John: yes, that bell is ringing rather loudly in Florida. Rudy–according to the latest batch of Florida polling–has slid into a third-place tie in Florida with Huckabee well behind McCain and Romney. Some polls have McCain up slightly and others have Romney in the lead, but all appear to be within the margin of error. This suggests : 1) Romney is gaining by picking up Thompson and Huckabee voters and 2) Rudy’s voters are moving to McCain. (#2 can be seen in California, New Jersey and New York as well.)
The shape of the race in the wake of this development is not yet clear. Are we moving to a two-man race, with conservatives lining up with Romney and moderates with McCain? Perhaps. McCain is certainly not willing to concede the conservative base to Romney. In Florida he is now positioning himself as the solid conservative (while Romney pursues his Washington Outsider theme) in an effort to secure a broad coalition of GOP voters. Romney still must fend off Huckabee, who may be a minor factor in Florida but likely will survive to fight in the February 5 states. But slowly, slowly the face off between the two bitter rivals is taking shape.
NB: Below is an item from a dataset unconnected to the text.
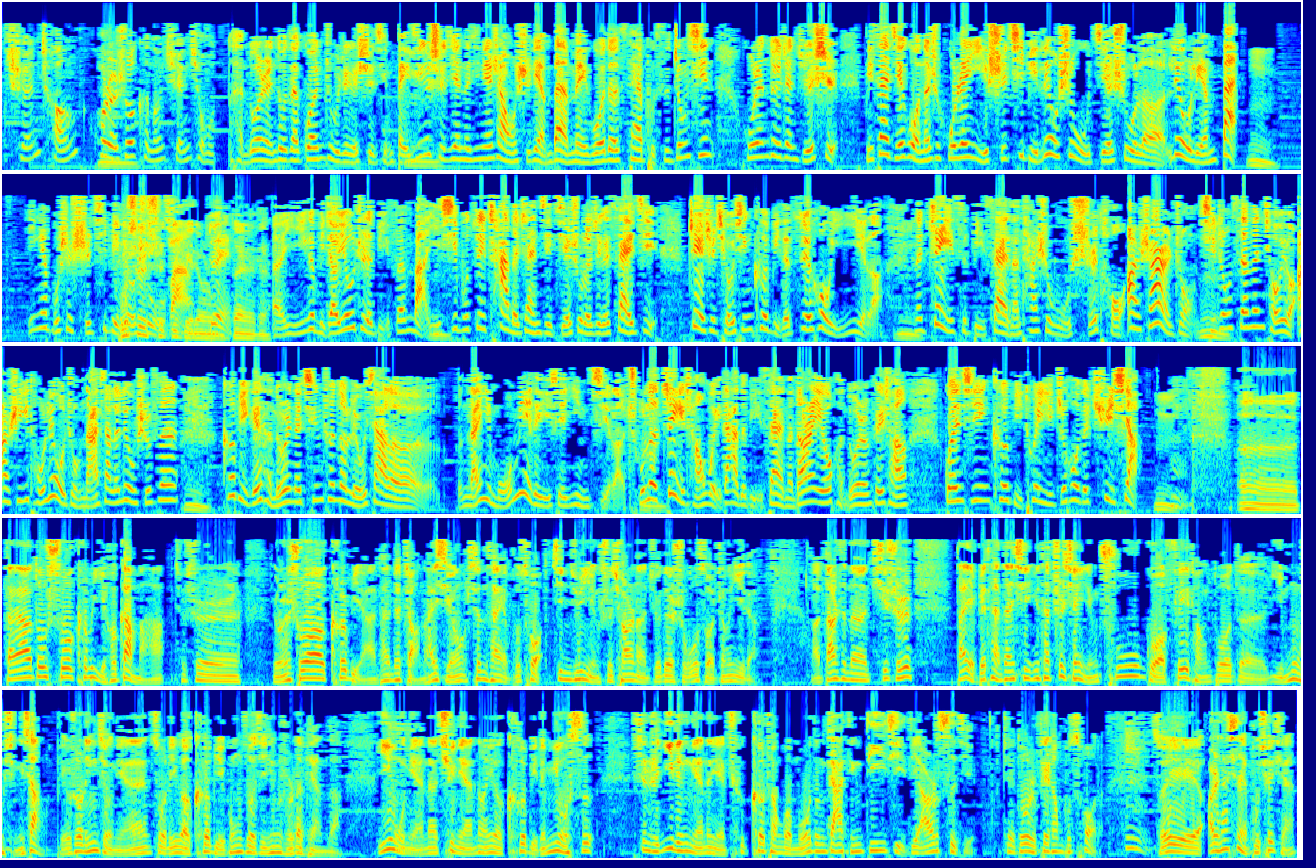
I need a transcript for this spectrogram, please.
全程，或者说可能全球很多人都在关注这个事情。北京时间的今天上午十点半，美国的斯台普斯中心，湖人对阵爵士，比赛结果呢是湖人以十七比六十五结束了六连败。嗯。应该不是十七比六十五吧？对对对，呃，以一个比较优质的比分吧，以西部最差的战绩结束了这个赛季，这也是球星科比的最后一役了。那这一次比赛呢，他是五十投二十二中，其中三分球有二十一投六中，拿下了六十分。科比给很多人的青春都留下了难以磨灭的一些印记了。除了这一场伟大的比赛呢，当然也有很多人非常关心科比退役之后的去向。嗯，呃，大家都说科比以后干嘛？就是有人说科比啊，他这长。长得还行，身材也不错，进军影视圈呢，绝对是无所争议的，啊！但是呢，其实大家也别太担心，因为他之前已经出过非常多的荧幕形象，比如说零九年做了一个科比工作进行时的片子，一五年呢，去年呢一个科比的缪斯，甚至一零年呢也客客串过《摩登家庭》第一季第二十四集，这都是非常不错的。嗯，所以而且他现在也不缺钱。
If we look beyond Florida, McCain may have the advantage.(And not just because the media and his opponents appear to detest Romney.) He has won South Carolina (Romney came in third). And word now comes that he sort-of won in Louisiana (the uncommitted pro-life slate won a majority, but McCain finished first among real candidates), making him competitive in the Red states in a way Romney has not yet shown himself to be. If Rudy does not win in Florida, McCain will likely continue to be the beneficiary in states in which Rudy previously dominated (e.g. New York, New Jersey, Illinois, California). In short, we may be heading for a McCain vs. Romney showdown, but one in which McCain’s advantage will grow if Rudy’s star continues to fade.